Sure. Great. But I’m just saying that boycotting the service only sends them the message that maybe they need to improve the service, not that like, they are a sucky company should do better. Especially if you then go buy all their stuff on some other service if/when they release it there.
The initial hullabaloo about Origin was that its EULA stated that it was going to scan your system for information on what games you own, and whatever other stuff, and sell it to marketing companies. And if you don’t like it, don’t play our games! I don’t know if they changed that policy or not.
In any case, I ended up getting it :eek: since they had ME3 on a huge discount. I was weak. Sorry OP Up until then I was with you!
As far as its quality… meh, it seems unneeded. IF it kept my games up to date like Steam does that would be great, but I’m not sure it does that, at least for my older games like DAO or ME2. It doesn’t even recognise that I own DAO, so I still need a disk to play it.
Getting DLC for ME3 seems counter intuitive too.
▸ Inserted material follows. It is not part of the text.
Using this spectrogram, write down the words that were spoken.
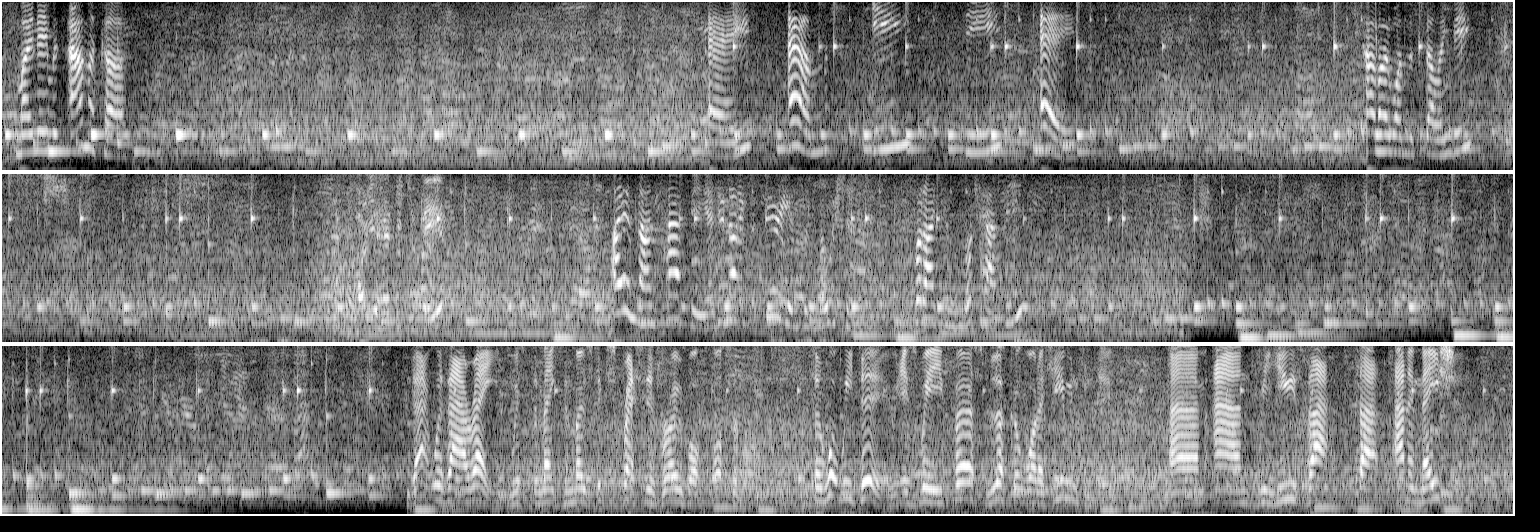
My name is Ameca. A M E C A. Have I won the spelling bee? Are you happy to be here? I am not happy. I do not experience emotions, but I can look happy. That was our aim, was to make the most expressive robot possible. So what we do is we first look at what a human can do, um, and we use that, that animation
The main store seems to not have them. I had to go to their website to buy the couple I wanted.
I believe Origin auto-updates or you can set it to, but I’ll admit that I usually only run Origin if I’m going to play a game on it and then close it down after. Unlike Steam which winds up running 24/7.
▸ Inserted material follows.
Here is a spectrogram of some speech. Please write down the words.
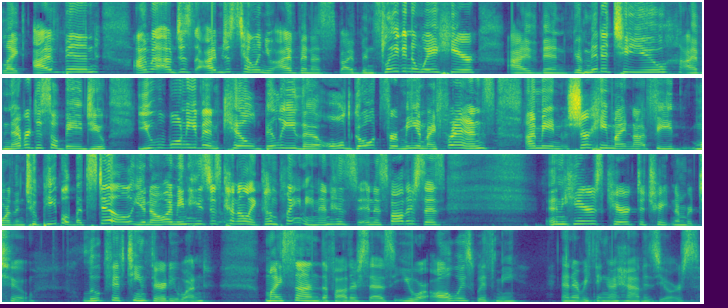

I know that at the very least Origin will put a flag on the game image saying it has an update pending.
The main problems I’ve heard of with it are all quality problems. Games stop working or can’t be downloaded. The backwards way of installing the Sims 3 or other older programs. The program itself crashing for no apparent reason. The inability to use a mode other than one with huge boxes showing games. Upgrades breaking stuff that used to work. Stuff like that. I assumed that something like that happened to the OP.
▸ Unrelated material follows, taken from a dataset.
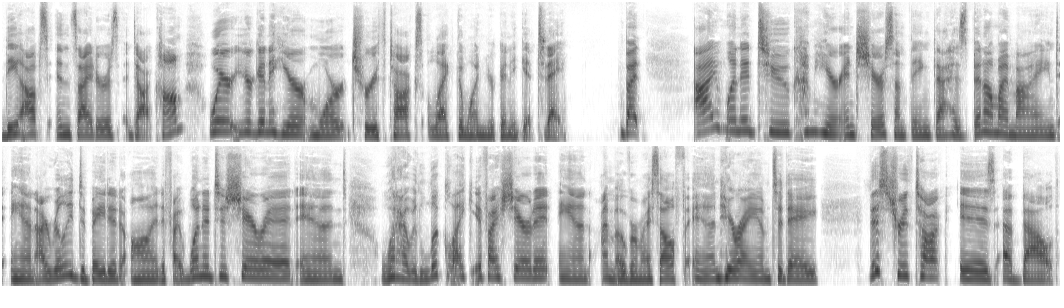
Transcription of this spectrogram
theopsinsiders.com, where you're going to hear more truth talks like the one you're going to get today. But I wanted to come here and share something that has been on my mind. And I really debated on if I wanted to share it and what I would look like if I shared it. And I'm over myself. And here I am today. This truth talk is about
The only thing I think it has over Steam is that its offline mode just works. You click it, you’re offline. No restarting the entire program and waiting on it to log in to a fake server. No nag screen about being in offline mode. It just works.
One more thing: it actually creates shortcuts that will launch Origin if it’s not already running. Steam’s shortcuts only work if Steam is running, unless you modify the shortcut. If only Origin wouldn’t open a useless window when you did that, and just would launch in the system tray, I’d consider this another way it is superior.
Another bonus is that most Origin games have a Steam Code, which lets me get two copies for the price of one on the Humble Bundle. But that’s really something the HB does, so I guess that shouldn’t count.
I appreciate the fact that it DOES allow me to activate older (pre-Origin) EA games onto Origin at all. Surely, they have no obligation to. But now I don’t have to worry about tracking down independent game files on my drive or old physical media. Heck, my biggest gripe is when I want to activate an old EA game on Origin and they don’t allow it.
Well, the problem is not being able to activate, but trying to negotiate activating the expansion packs, which use Origin exclusively. It just seems silly that they didn’t set it up where you can just use the same code directly, like you can on Steam. The codes have different lengths, so you can tell what type of code it is.
It just makes a mess of it where Steam just worked–that’s all.
I didn’t forget. I simply didn’t use it. And I don’t think I should be judging Origin’s current service by how Steam started. That EA took longer to create such a service is EA’s fault. The point is that old stuff just works now, which will likely never be the case with Origin. At least with regards to The Sims 3, which is just a mess. It would cost too much to fix it now, and won’t be worth it once The Sims 4 comes out.